Dallas Fed Confirms Economic Re-Contraction, Respondents Complain About "Record Low Margins"

And following the continuing plunge in new homes for sale reported earlier, we get the second validation of the theory that the Q2 GDP is about to get the rug pulled from underneath it. The April Dallas manufacturing number came precisely at the borderline we expected earlier would mean an outright downgrade of Q2 economic data by Goldman, or 10.5%. Of note: The production index, a key measure of state manufacturing conditions, moved down from 24 to 8, suggesting slower growth in output." We thing the proper word is "plunged." This is as expected considering our long held assumption that the Japanese economic collapse is already impacting the US. In addition to production, other indicators that saw a collapse were volume of shipments, down 10.9 and the average employee workweeks, which tumbled by over 13. But at least Bernanke is getting his hyperinflation wet dream on: average wages increased by 4. Probably the most important index: prices paid, barely budged, printing at 56.6 compared to 57.2 last month. We are confident that Hatzius will have some very unpleasant words when commenting on this latest contractionary data point. As for the respondents, they confirmed that the bulk of the broader inflation is about to hit, as manufacturers can no longer internalize plunging margins. To wit: "From a cost standpoint, commodity prices continue to increase, negatively impacting material and delivery costs. As a result, we are in the process of taking a price increase to the market, which should occur in May" and "Our sales are up, but our cost of goods sold and the cost of diesel are keeping our margins at record lows" and, FTW: "Rapidly increasing costs and fuel costs have shocked the consumer away from any nonmandatory spending." Pretty much says it all.
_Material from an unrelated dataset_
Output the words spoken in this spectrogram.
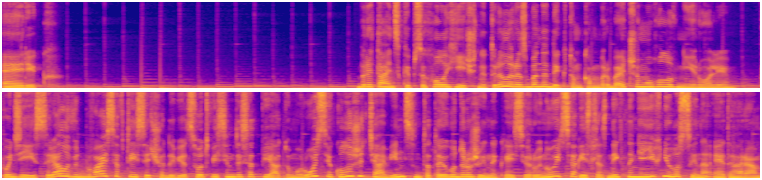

From the Dallas Fed:

Sufrvey respondents:

Plastics and Rubber Products Manufacturing
We are very encouraged by the breadth of activity with our cross section of customers in the Dallas–Fort Worth area. It is not just a few companies with increased requirements for plastic parts, but pretty much all of our diverse customer base.

Nonmetallic Mineral Product Manufacturing
We have seen a modest increase in demand with existing customers. We have also added some new customers as a result of competitor failures. From a cost standpoint, commodity prices continue to increase, negatively impacting material and delivery costs. As a result, we are in the process of taking a price increase to the market, which should occur in May. Our future expectations remain guardedly optimistic.

Fabricated Metal Product Manufacturing
Lead times for machine tools made in Japan and Korea have increased. We understand the principal issue is the availability of castings for the machine tool bodies. We assume our Korean castings supplier sources from Japan.

The recent Japan supply chain disruption has increased concern for diversification in the supply chain to minimize risk. Higher transportation costs along with the need to reduce cycle time favor manufacturing being close to the distribution channel. This increases opportunity for North America manufacturers. Increased manufacturing increases job creation.

The rate of improvement and the actual improvement in volume of products shipped is only forecasted to achieve production levels that are 50 percent of 2007 levels. We have 25 percent fewer manufacturing plants and 40 percent fewer people than in 2007. As a result of previous investments in efficiency improvements (technical systems and automation), we can produce the same amount of products as we did in 2007 with vastly less cost.

We have seen a slowdown in awards of outstanding quotations from the first quarter. Our backlog has been reduced to less than one month. Renewal of bank credit facility remains very uncertain.

Machinery Manufacturing
The economy is still moving, but it remains shaky and unstable.

We are cautiously optimistic. Activity levels are ticking up a little. We worry about the impact inflation (energy and food) may have on the recovery and consumer spending.

We continue to see little change in the foodservice equipment market, new restaurant openings or equipment replacements. The only real change that we see is higher prices from almost all of our suppliers, especially for stainless steel.

Chemical Manufacturing
If energy prices stay the same or moderate a little, we believe we will see some improvement in volumes over the next few months. A rapid increase in prices from current levels will definitely have a dampening effect on the markets. In times of uncertainty, people and companies hold back on expenditures, control inventories, etc.

Furniture and Related Product Manufacturing
Our industry has hit another brick wall. Rapidly increasing costs and fuel costs have shocked the consumer away from any nonmandatory spending. They normally adjust, but it may take several months.

Computer and Electronic Product Manufacturing
Raw materials (e.g., steel, tungsten) prices are rising exponentially, with an anticipated leveling out at new highs around August or September of this year. Our customers are unwilling to accept the increased pricing from U.S. manufactured product and are turning to China, India and Korea for cheaper prices.

Paper Manufacturing
Because of the slower recovery of nondurable goods, business has remained flat. The only positive coming out of this is that the expected price increase this spring on containerboard is now off the table until July or August at the earliest.

Food Manufacturing
Our sales are up, but our cost of goods sold and the cost of diesel are keeping our margins at record lows. A weak dollar does not help us. High commodity prices also hurt us.